Will the Republicans wait for some Big Event, one that frightens enough of the public, and suddenly decide it's time to have the election? The potential for Machiavellian abuses of this idea is truly staggering.
A truly visionary president would go out of his way to ensure that our elections will be held on schedule, no matter what. He would issue a loud warning to those who would try to attack us that they would not succeed in disrupting our institutions. We are not a Latin American oligarchy, with sham "elections" held at the whim of military juntas.
The most savvy approaches to thwarting terror threats around Election Day would involve shoring up our homeland security around polling places, but the department's budget remains grossly under funded.

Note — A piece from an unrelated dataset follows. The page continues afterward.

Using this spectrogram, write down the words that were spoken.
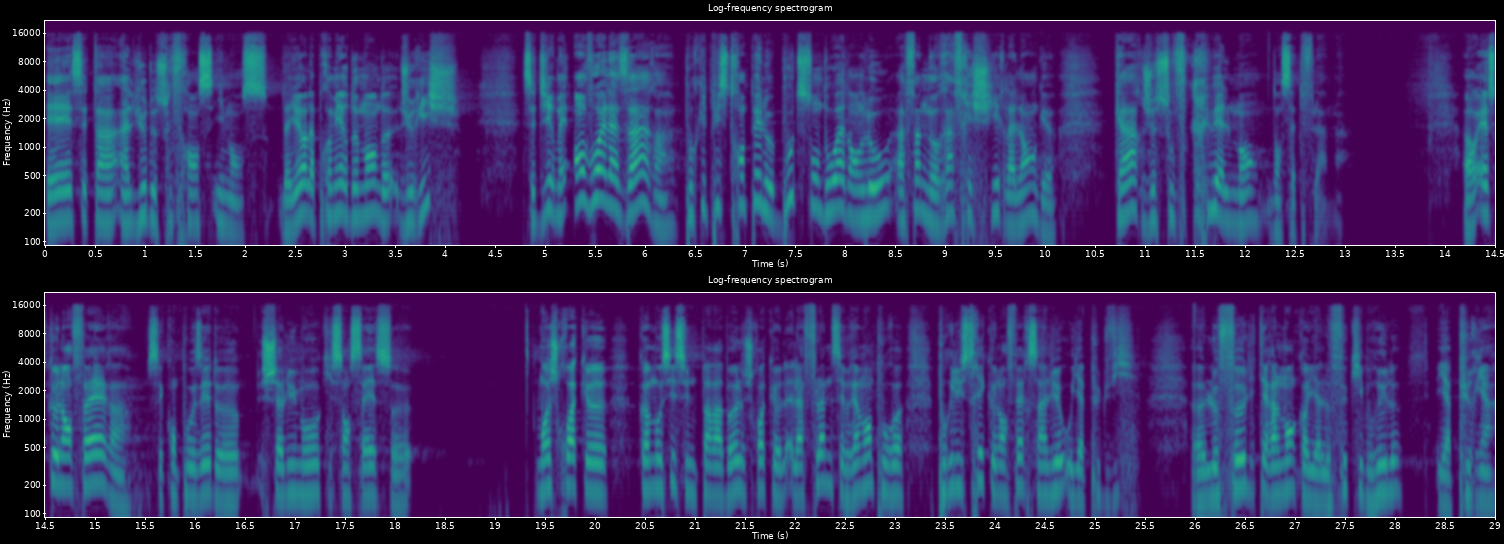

Heck, the anthrax mailer has been all but forgotten.
A postponement of the election would be the ultimate victory for terrorism over America. After all, isn't that what our troops overseas are supposedly fighting for? Freedom and democracy? The right to choose those who would lead us?
Sounds like Bush might be afraid that the election will yield the "wrong" result. If Presidents Lincoln and Roosevelt ever experienced that fear, they never revealed it publicly. But even if they did, they put America's best interests ahead of their own.
Given the well-warranted public outrage over this GOP trial balloon, there is still hope that President Bush will put the Constitution first as well. But it's a shame that the question even has to be asked.
Whatever the motives involved, one fact is indisputable. President Bush is no Abraham Lincoln. Nor is he a Franklin Roosevelt.
When we cease to have elections, we cease to be America.